Have you seen the latest "scary parenting" commercial, the one with the little boy who wets the bed? Oh man, it's right up there with "off-meds mommy sure needs an awful lot of paper towels."
It starts with a millisecond of horror -- I'm not sure how they do this, convey the sense of complete dread in a half-ounce of air time, but I worry it has something to do with a rapid-fire assault of subliminal images (vomit and scabs and gunshot wounds) and sounds (trapped kittens, screaming tornadoes) -- then we see this small boy, maybe five years old, bolting up from bed with a suppressed scream. Right away we cut to this wet, wet close-up of drenched bed sheets. We hold there for a second, and it's pretty gruesome, looking at the sheen of it, so fresh and hot it hasn't even absorbed back into the layers of fabric. It's ... it's a lot. Then we see the boys face completely screwed up with worry as he whispers to this wagging, mildly retarded-looking golden retriever, "Don't tell Mommy!"

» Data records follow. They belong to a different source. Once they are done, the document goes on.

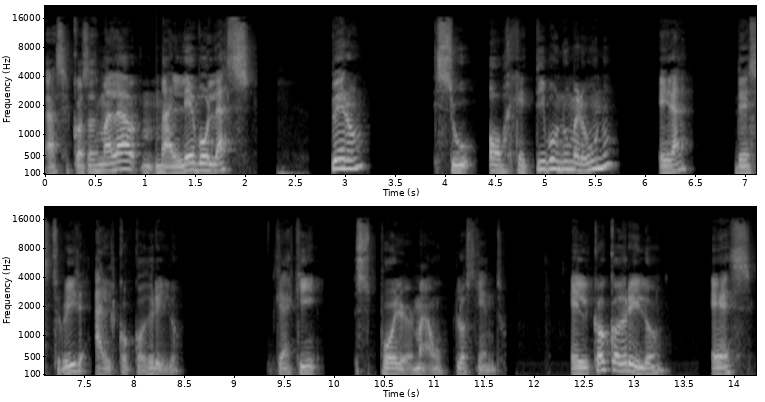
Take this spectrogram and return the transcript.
hace cosas malévolas, pero su objetivo número uno era destruir al cocodrilo que aquí, spoiler Mau, lo siento. El cocodrilo es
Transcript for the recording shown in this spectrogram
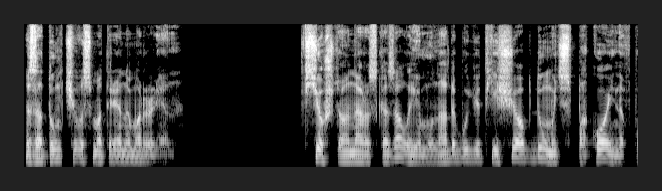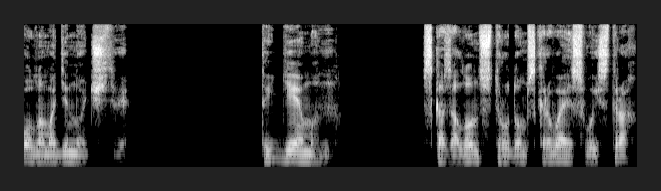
задумчиво смотря на Марлен. Все, что она рассказала ему, надо будет еще обдумать спокойно, в полном одиночестве ты демон, — сказал он, с трудом скрывая свой страх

Those three little words carry a weight of such desperation that you can't help but wonder, my god, what has mommy been doing to little Bobby-Benny-Sammy when he wets the bed? Burning him with an iron set to "cotton"?
Then the kid drags his bedding through the house, and we see that it's a really nice house, the kind of really nice that usually takes the combined salaries of two exceedingly Type A personalities to afford, the very same Type A personalities that I've noticed, growing up as I did on the sidelines of some extreme wealth, tends to make the very worst parents ... something about the evil teaming of excessive drive with emotional distance.
At this point we see Mom, kind of a young Sharon Stone affair, looking on with a face bursting with a level of extreme pride that would make sense only if she'd caught her son actually making it to the potty on time, and not proving how fundamentally terrified he was of her by sneaking off in the dark of night to spend two hours on his knees on the stone floor in front of the washer-dryer just so she wouldn't discover his little accident.
Because that's what he does, he sits there on his knees. And not in the open, ankles-down pose little kids slip into but in this weird, highly erect and composed pose that speaks of yoga classes signed up for by parents with eyes already on the college resume.
I guess what we're supposed to take away from the ad is that, what, this washer-dryer is so easy to use, even a child afraid of being spanked to the bleeding point can figure out how to use it? If so, I'll take two!